[Exercise aim]
Every record that follows needs to be written out again, exactly.

[Materials provided]
—————
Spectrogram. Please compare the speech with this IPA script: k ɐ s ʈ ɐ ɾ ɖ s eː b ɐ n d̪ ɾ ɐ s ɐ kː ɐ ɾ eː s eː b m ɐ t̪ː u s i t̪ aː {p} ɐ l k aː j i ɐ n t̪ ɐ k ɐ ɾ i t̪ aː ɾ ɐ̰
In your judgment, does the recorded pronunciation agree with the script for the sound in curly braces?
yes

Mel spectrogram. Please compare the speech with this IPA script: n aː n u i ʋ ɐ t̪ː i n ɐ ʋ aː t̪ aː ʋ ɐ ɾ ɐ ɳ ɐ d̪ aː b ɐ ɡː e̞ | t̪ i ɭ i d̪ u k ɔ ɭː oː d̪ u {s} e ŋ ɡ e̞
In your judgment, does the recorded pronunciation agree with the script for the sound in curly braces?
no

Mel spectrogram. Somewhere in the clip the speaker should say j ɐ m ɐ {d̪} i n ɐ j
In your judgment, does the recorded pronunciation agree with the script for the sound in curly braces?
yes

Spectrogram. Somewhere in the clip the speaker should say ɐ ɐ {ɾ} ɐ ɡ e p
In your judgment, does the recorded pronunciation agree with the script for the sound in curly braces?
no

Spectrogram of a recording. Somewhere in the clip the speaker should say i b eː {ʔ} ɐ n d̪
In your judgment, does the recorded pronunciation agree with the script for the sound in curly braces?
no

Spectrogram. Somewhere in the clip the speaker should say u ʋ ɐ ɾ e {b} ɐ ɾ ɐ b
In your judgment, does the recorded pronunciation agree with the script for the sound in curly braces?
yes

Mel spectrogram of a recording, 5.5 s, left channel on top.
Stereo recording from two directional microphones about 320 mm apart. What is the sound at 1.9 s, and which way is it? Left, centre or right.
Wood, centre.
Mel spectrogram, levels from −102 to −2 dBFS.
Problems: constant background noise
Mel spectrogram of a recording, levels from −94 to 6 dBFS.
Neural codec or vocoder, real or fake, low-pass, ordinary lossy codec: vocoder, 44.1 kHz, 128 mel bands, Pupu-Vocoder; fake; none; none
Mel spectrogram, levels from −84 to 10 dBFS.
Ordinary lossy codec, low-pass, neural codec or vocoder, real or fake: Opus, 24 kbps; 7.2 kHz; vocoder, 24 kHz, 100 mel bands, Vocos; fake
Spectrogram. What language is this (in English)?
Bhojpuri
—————
[Exercise answer]
Spectrogram. Please compare the speech with this IPA script: k ɐ s ʈ ɐ ɾ ɖ s eː b ɐ n d̪ ɾ ɐ s ɐ kː ɐ ɾ eː s eː b m ɐ t̪ː u s i t̪ aː {p} ɐ l k aː j i ɐ n t̪ ɐ k ɐ ɾ i t̪ aː ɾ ɐ̰
In your judgment, does the recorded pronunciation agree with the script for the sound in curly braces?
yes

Mel spectrogram. Please compare the speech with this IPA script: n aː n u i ʋ ɐ t̪ː i n ɐ ʋ aː t̪ aː ʋ ɐ ɾ ɐ ɳ ɐ d̪ aː b ɐ ɡː e̞ | t̪ i ɭ i d̪ u k ɔ ɭː oː d̪ u {s} e ŋ ɡ e̞
In your judgment, does the recorded pronunciation agree with the script for the sound in curly braces?
no

Mel spectrogram. Somewhere in the clip the speaker should say j ɐ m ɐ {d̪} i n ɐ j
In your judgment, does the recorded pronunciation agree with the script for the sound in curly braces?
yes

Spectrogram. Somewhere in the clip the speaker should say ɐ ɐ {ɾ} ɐ ɡ e p
In your judgment, does the recorded pronunciation agree with the script for the sound in curly braces?
no

Spectrogram of a recording. Somewhere in the clip the speaker should say i b eː {ʔ} ɐ n d̪
In your judgment, does the recorded pronunciation agree with the script for the sound in curly braces?
no

Spectrogram. Somewhere in the clip the speaker should say u ʋ ɐ ɾ e {b} ɐ ɾ ɐ b
In your judgment, does the recorded pronunciation agree with the script for the sound in curly braces?
yes

Mel spectrogram of a recording, 5.5 s, left channel on top.
Stereo recording from two directional microphones about 320 mm apart. What is the sound at 1.9 s, and which way is it? Left, centre or right.
Wood, centre.
Mel spectrogram, levels from −102 to −2 dBFS.
Problems: constant background noise
Mel spectrogram of a recording, levels from −94 to 6 dBFS.
Neural codec or vocoder, real or fake, low-pass, ordinary lossy codec: vocoder, 44.1 kHz, 128 mel bands, Pupu-Vocoder; fake; none; none
Mel spectrogram, levels from −84 to 10 dBFS.
Ordinary lossy codec, low-pass, neural codec or vocoder, real or fake: Opus, 24 kbps; 7.2 kHz; vocoder, 24 kHz, 100 mel bands, Vocos; fake
Spectrogram. What language is this (in English)?
Bhojpuri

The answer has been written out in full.